Grinders exist as a subset of the wider community of the biohacker. The ‘hacking’ in this case does not refer to the popular image of a computer hacker, exploiting security weaknesses and stealing protected information, but rather to the hacker ethic, a term coined by journalist Steven Levy, which prizes above all access, freedom of information and an improvement in quality of life.
Biohackers exist in a world where once expensive laboratory equipment has now become cheaply available, allowing almost anyone with a few thousand euro to set up their own garage-lab. An article in the scientific journal Nature published in October 2010 outlined some of the ways of outfitting such a lab, including creating a $10 microscope by reversing the lens on a simple web-cam and using eBay to source the cheapest second-hand lab equipment. The consequence of this is that people with little or no formal scientific training can begin unsupervised experimentation straight away.
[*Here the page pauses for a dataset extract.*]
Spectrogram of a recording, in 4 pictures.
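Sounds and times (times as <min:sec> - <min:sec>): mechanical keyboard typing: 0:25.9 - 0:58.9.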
It also leads to the introduction of non-traditional ways of thinking into the scientific community. Biohacking is closely associated with the cultural and intellectual movement of transhumanism which believes in the augmentation of the human condition through the introduction of advanced technologies. This is evident in the activities of grinders (adding a sixth sense, enhancing hearing etc.) but transhumanists have much grander visions for humanity’s future including boosting IQ to previously unobtainable levels and the attainment of eternal life. On the latter issue, mind-uploading is often mooted as a potential solution. LiveScience recently reported on the Global Future 2045 International Congress, where the claim was made that “by 2045, humans will achieve digital immortality by uploading their minds to computers.” Martine Rothblatt, the CEO of biotech company ‘United Therapeutics Corp.,’ made the argument that this process is not as far-fetched as it may appear. People are laying the foundations for so called ‘mindfiles’ through social media websites like Facebook.
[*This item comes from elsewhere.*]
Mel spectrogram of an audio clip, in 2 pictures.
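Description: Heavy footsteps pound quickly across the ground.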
Nick Bostrom, director of Oxford’s Future of Humanity Institute and noted transhumanist, also outlined in a TED talk given in May 2008 how transhumanist philosophy aims at changing not only the physical, but also the emotional. Highlighting a study performed on prairie voles, where genetic modification transformed their mating habits from polygamous to monogamous, he suggested human life could be enhanced “if you could actually choose to preserve your romantic attachments to one person over time, so that love would never have to fade if you didn’t want it to. That’s probably not all that difficult, it might just be a simple hormone that could do this.”
With more and more people directly involving themselves in this kind of research, often independently and with the will to experiment radically on their own bodies, and the rapid growth of increasingly smarter technologies, it only seems like a matter of time before some of these issues graduate from being mere thought exercises to obtainable realities. Here we will be brought to the point of confrontation with previously unimagined issues. Would a human mind stored on a computer chip have access to the same protections and human rights as a mind encased in its natural biology? Is it ethical to allow people to modify their own DNA or genetic material if it became possible to develop high levels of intelligence or super strength? And if humans could live forever, what are the implications for population and the world’s resources and how would we address the danger of a stagnating planet, culturally and intellectually?
These are issues that need to be faced with an oft-neglected trait of humanity: the ability to negotiate and reach consensus. A coherent plan for the future of bioengineering, including the DIY branch, is badly needed in this age of unfettered development. In the words of Bostrom, “we need, slowly and carefully, with ethical wisdom and constraint, to develop the means that enable us to go out in this larger space and explore it and find the great values that might hide there.”